In the last sales management training post, I left you hanging like a cheap ornament on a Christmas tree (which I just took down yesterday and still have pine needles all over my living room)…
The truth is I was catching a plane back East and I just ran out of time to get all 7 steps into the first post.
Then Christmas came, then New Years….
Enough of the excuses, here are the rest of the 7 steps to Sales Management Coaching here.
This is a great way to start off the New Year and really get some momentum going in 2012.
And it all starts with good solid Sales Management coaching.
As you may recall from our previous post, the first three steps to effective sales Management Coaching were:
1. Change Your Sales Management Coaching Mindset
2. Ordinary Questions Are Sales Management Coaching Opportunities
3. Identify “The Situation”
Now, lets get onto numbers four through seven….
4. Uncover “The Solution”
Now that you have identified “The Situation”, you now need to prompt the salesperson to arrive at their own solution. After all, don’t we all love our own solutions than someone else’s?
And of course, the sales rep that comes to his own solution is far more likely to carry it out to its successful completion.
This is also done by the sales manager asking more open-ended questions:
- “So if you could this call over again, what would you change knowing the fact that you didn’t listen much?
Since John has already identified “The Situation”, his reply would likely be:
- “I probably need to ask more questions to my customer and fully focus on what he saying, that way I could sell him more effectively”
In order to get very specific on questions you’ll want him to ask next time he is in this situation you may ask:
- “What questions would you like to ask to your customer?”
Once John identifies, the questions he should ask, you can have him write them down for future reference or you can discuss them more in depth.
5. Take Action
Now you’ve both identified “The Situation”.
John has created “The Solution”.
The next step is to build a bridge from the last sales call to the next sales call and put all this into “Action”.
Simply start off the “Action” part of the coaching session by asking an open-ended question like:

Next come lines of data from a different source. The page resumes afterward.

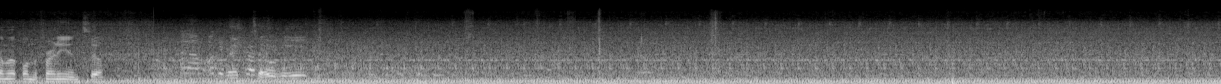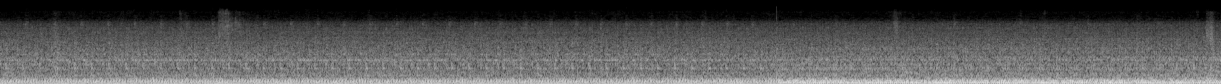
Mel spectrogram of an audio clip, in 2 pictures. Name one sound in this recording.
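A truck engine idles steadily, growing louder near the end.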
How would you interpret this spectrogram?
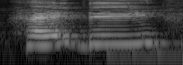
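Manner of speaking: high-pitched breezy mock greeting; casual, as if nothing's wrong. Friend strolling back in after staying out, mock casual. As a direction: imitate a nonchalant hello. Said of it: "like wasn't nothing wrong".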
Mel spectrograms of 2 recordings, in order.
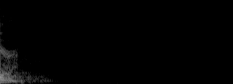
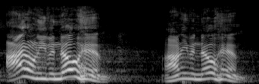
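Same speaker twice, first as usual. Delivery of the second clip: higher, louder, frantic insistence; panicked denial; 6 semitones higher, 5 dB louder, faster than usual. Acted. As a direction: deny it in a panic.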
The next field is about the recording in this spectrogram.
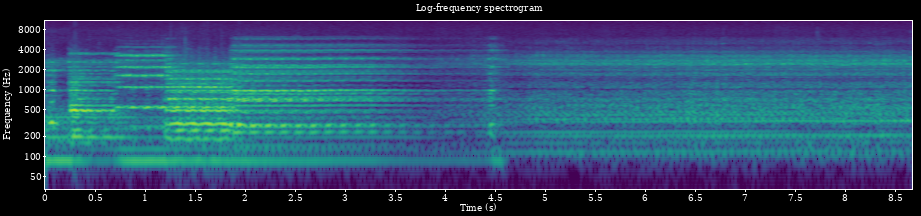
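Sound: car engine running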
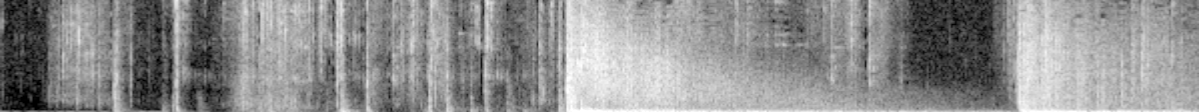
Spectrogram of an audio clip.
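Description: Gunfire in a first-person shooter match: quiet footsteps and taps, then two loud, booming shots, the second arriving after a short pause, each trailing off with a long decay.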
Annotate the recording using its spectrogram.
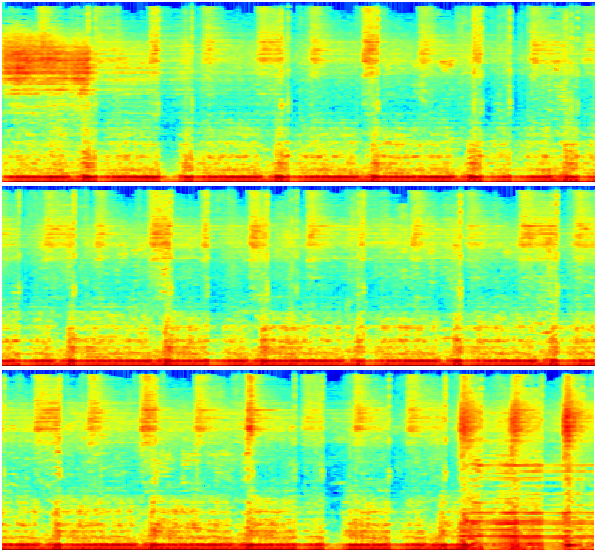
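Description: Live rock music: a loud, steady low drone held without change, under a regular beat of sharp drum and cymbal hits. Near the end the music shifts to fuller playing.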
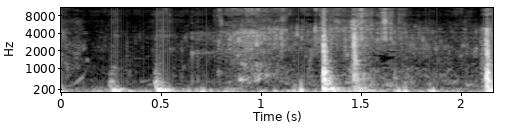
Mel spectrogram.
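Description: Water splashing around a wooden fishing boat as a long bamboo pole is worked in the river at the bow. A few sharp splashes or knocks come about half a second and a second and a half in, over a steady low rumble.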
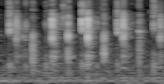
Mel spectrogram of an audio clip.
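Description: A plastic ink reinker bottle is shaken so the loose metal mixing ball bearing inside rattles freely, which shows it can mix the pigmented or metallic ink. About eight quick, dry, bright clicks are heard in under a second, each dying away almost at once.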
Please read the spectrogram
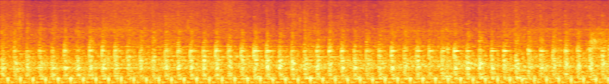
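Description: Small engine running steadily at a constant speed with a rapid, even beat.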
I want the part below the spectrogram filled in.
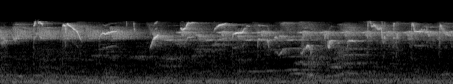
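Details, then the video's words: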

- “John, this afternoon we are going to see Mr. Y, how are you going to implement what we just discussed about in this previous visit?
And John’s reply would say:
- “I am going to ask him a question about his future business strategy”
At that point you may even prompt him to tell you which exact question he would then use from your “Solution” session. To take is one step further, you can even have him write out specific questions on a notepad for him to refer to.
6. Follow Up Sales Management Coaching
After the Situation, Solution and Action have been taken, you now have the opportunity to follow up.
So after that next call with “Mr. Y”, you can now discuss how well he did with some simple open-ended questions as well. Many of those questions can be taken from the “Situation” kind of questions like:
- “How do you think you did with your questions with Mr. Y?”
- “How much more do you know about Mr. Y’s business based upon your call with him?”
From there, you simply engage in a conversation about how John fared and suggest further solutions.
7. Offer Sales management Coaching Suggestions
In your coaching sessions there will be times where your sales reps cannot think of a solution on their own. In these cases, you’ll have to make suggestions.
When sales coaching though, be careful not to dictate or demand. The key to acceptance of the solution is to get the sales rep to think that they came up with it themselves. Once you achieve this, then buy-in and follow up is far easier.
So let’s say you run into a roadblock with the “Situation” step above, make some suggestions, but preface those solutions with:
- “It might be a good idea if you…”
- “If I were you I would…”
- “You may want to consider…”
In some cases, sales reps will bring up solutions that just doesn’t make sense or you know will not work. In those cases, replace your normal response with:
- “May I make a suggestion?”
After they agree, then offer your suggestion. This method is far more effective and less dictatorial than: “No, no, no, what you need to do is…”
Don’t worry about sounding weak or spineless, it doesn’t matter. If they don’t implement your suggestion, then take it up with them by saying:
“I thought we agreed that you would do…”
The key work in this sentence is “we”. By making the decision a “we” decision, the salesperson refreshes their memory of the interaction that you and they had decided together, not just you as their boss.
The chances of consistent follow up are that much greater now that they have taken ownership – a very important concept discussed in later sales management training.
So what do you do to actually coach your salespeople? Nothing?
Chances are that’s exactly what you do. But 2012 is a new year and this is your opportunity to NOT leave your sales reps hanging….
if you have not already, get our free sales management training and start your 2012 off with a slew of fresh ideas to get your sales team going in the right direction.
This post first appeared on Sales Management Training For Sales Management Pro, please read the originial post: here